At first I thought sharing folders via link with editing permissions was ideal. Then, I noticed Team Drive.
Team Drive is my new favorite tool on Google Drive. It's easier for students to access because it's right there below "My Drive." This may seem like an obvious feature, but it's an ideal design for students and colleagues who struggle to acquaint themselves with new tools.
Here are some of my ideas for using Team Drives. I am currently using some of them and will likely try all of them in the coming years.
1. Collaborative Notes
The note-taking debate is thankfully not that popular. Some say handwritten while others say typed. I say that it's all about how the brain is processing information.
Making contributions in a collaborative space is ideal for my students because it becomes about more than jotting down information. It becomes about the contribution to a group and the need to be supportive and helpful. When was the last time such an audience could be a part of your Mead Five Star in real time?
2. Summaries With Images
Visually representing vocabulary doesn't have to stop at drawings. Choosing images from the Internet is a decision-making process that supports concept formation, for sure. Throw in the student voice that comes with content contributions, and the lesson is halfway to an experience that is likely to be built upon.
" ... click from one to the next using the slideshow that Drive automatically provides."I assign terms to students, and they find images that relate. I encourage them to take risks and be creative with their choices – look for symbols that require viewers to make connections to the term. Then, we open the first image in the folder and click from one to the next using the slideshow that Drive automatically provides.
Although the slide show is great for discussion and review, I also post enduring understandings around the room and ask students to walk to the EU that best relates to the term represented by the image.
Incorporating movement like total body response are even more crucial to balanced learning routines in the mobile age of the Internet.
3. Interactive Assessment Review
You can make anything interactive with Google Docs, Drawing, or Slides (Sheets, too). Lately, I've been requiring my students to make an interactive quiz to go along with whatever Slides product they've made.
I provide the quiz template with clickable boxes to take users to the questions and provide feedback about the answer choices. The secret is to link text boxes (not the text itself) to other slides in the presentation. This allows more exploration on the part of the user.

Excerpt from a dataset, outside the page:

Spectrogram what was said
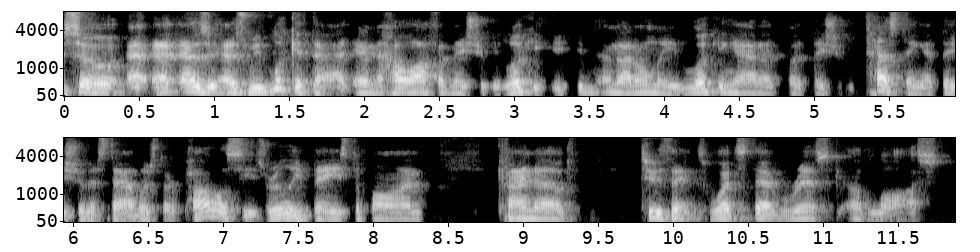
So as as we look at that and how often they should be looking, not only looking at it, but they should be testing it. They should establish their policies really based upon kind of two things. What's that risk of loss?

See also Making Hyperdocs With Google Slides.
4. Whiteboard Pics
I still remember the first time a student took out phone to snap a photo of what I wrote on the board. I immediately saw a shift in the works in terms of how notes are taken.
For the past four years, I've been taking photos of the whiteboard and placing the image files in a Drive folder. Now that we use Team Drive, I have students name the files as a periodic review. I got this idea from one of my recurring reflections: What am I doing that students could be doing?
5. Digital Exhibits
What do kids bring home from a paperless classroom? This is where the language is going to shift from turning in work to publishing it, as Alan November puts it.
Whether the digital exhibit is on a class website, blog, or a site designed to display artifacts, a workflow among the students needs to be established. Team Drive is the place for my kids because the file permissions are already set for team member. I never hear "Share it with me" anymore.
Our workflow is simple. Folders are made for files to be edited and files to be placed in the exhibit. Students therefore need to be assigned roles and complete more specialized tasks. I use Google Forms to learn about their interests before placing them in a role that will unfairly challenge them.
6. Archive Classwork Artifacts
Sometimes the work students do is for the experience, leaving the products sitting in the Team Drive. Over time, these files need to be organized for future reflection and evaluation. Additionally, products made with paper can be scanned and placed in the folder.
This is a simple yet crucial organizational task. Digital files can become a mess if neglected, so it's good practice for students to be involved in this process. It helps them with closure and self evaluation on the work they've done. It's also a great time to allow students to rename documents based on their increased knowledge since producing the artifact.
7. Newsroom Simulation
Turn your digital file-sharing system into a newsroom workflow. Modify it to meet the needs of a sales staff if you're teaching math. Regardless of the subject, Team Drives can be used to quickly share information without worrying much about the share permissions.
8. Student-Contributed Resources
What's more engaging than having a voice for the lesson materials? For my teenagers, it's likely many things. But while they are in my class, they may as well contribute to the quality of the content we use to explore social studies concepts.
The same could go for a math or science classroom.
9. Cataloging Reading Materials
Digital file organization is a real issue.
Make folder to dump readings that students sort and re-sort. Allowing your students to make choices about how lesson materials should be organized can be a powerful learning exercise. It provides teachers with formative observations about what their students need to learn to become more organized. Plus, students can watch their more organized peers make decisions and provide their reasons.
10. Organize a Fundraiser
For the 2017-2018 school year, my six classes (of differing abilities and grade levels) will work together to organize a Freerice.com campaign. Team Drives will allow everyone access to drop evidence of their contributions (screenshot) and contribute to the marketing of the progress.
I don't what this will look like by the end of the campaign, but it will be designed to at least feed people via Freerice.com and provide my students an opportunity to raise awareness of the importance of learning, helping others, and working as a team.
Thanks for reading. Please tell us how you use Team Drive.